From there, I drug my boat to the truck and wondered what higher power would have allowed me to experience such anguish and woe for 7.5 hours.
What we liked:
If there’s a silver-lining to hold onto, the Kewaunee Fisheries Facility is definitely something worth checking out in spring and fall. This is the final point that spawning salmon and trout can reach, coming up the river from Lake Michigan. There are viewing windows on the side of the dam where you can see some real giants moving up the fish ladder. Once the fish get up the fish ladder, they are immediately in pens where DNR staff remove their eggs or sperm. Then, they are released to swim back down-river to Lake Michigan. This is a place worth visiting in spring or fall. As it was, the pens were empty and water low when I visited in July, not worth seeing.
Also, there were some very memorable moments while on the most remote parts of the river, but it was most gratifying to complete a trip that hasn’t been covered on this site – for better or worse. I enjoy filling in blank spots on maps.
What we didn’t like:

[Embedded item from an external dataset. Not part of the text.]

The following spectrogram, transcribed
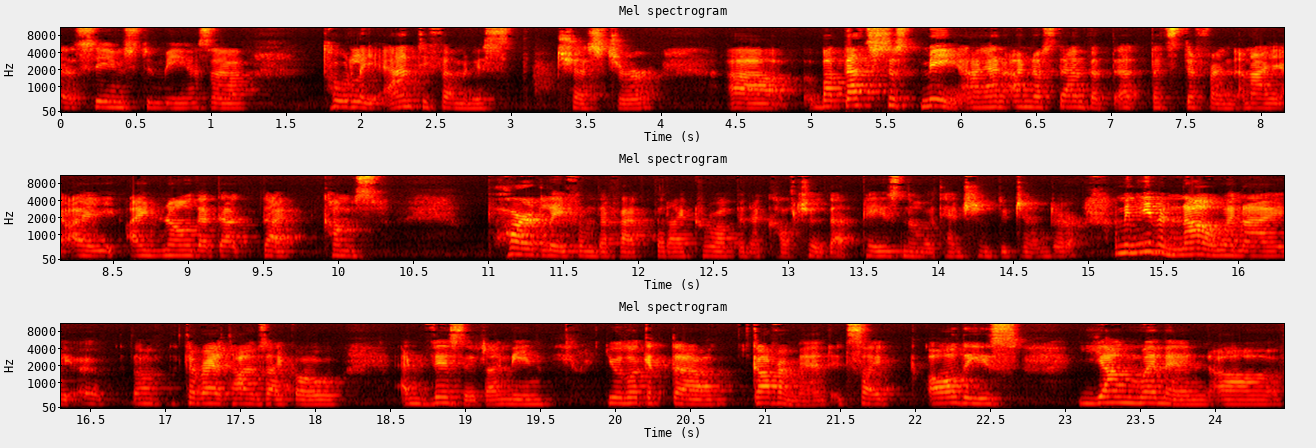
uh, seems to me as a totally anti-feminist gesture. Uh, but that's just me, and I understand that, that that's different, and I, I, I know that, that that comes partly from the fact that I grew up in a culture that pays no attention to gender. I mean, even now when I uh, the rare times I go and visit, I mean, you look at the government, it's like all these young women. Uh,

I don’t want to beat a dead horse, but the lack of water. There just wasn’t enough to make the trip enjoyable and then there was too much after the fishery. Maybe it would be worth trying during high water… maaaayyyybbbbeeeee? Though, dragging my kayak for miles and being attacked by biting flies again isn’t high on my list.
If we did this trip again:
I won’t and you shouldn’t, either. This area of Wisconsin is too beautiful to waste a day here. If you’re still considering paddling the Kewaunee after reading this, please for the love of God, seek professional help… or call me, I’ll go with you 😉
Wait, what am I saying?
Wikipedia: Kewaunee River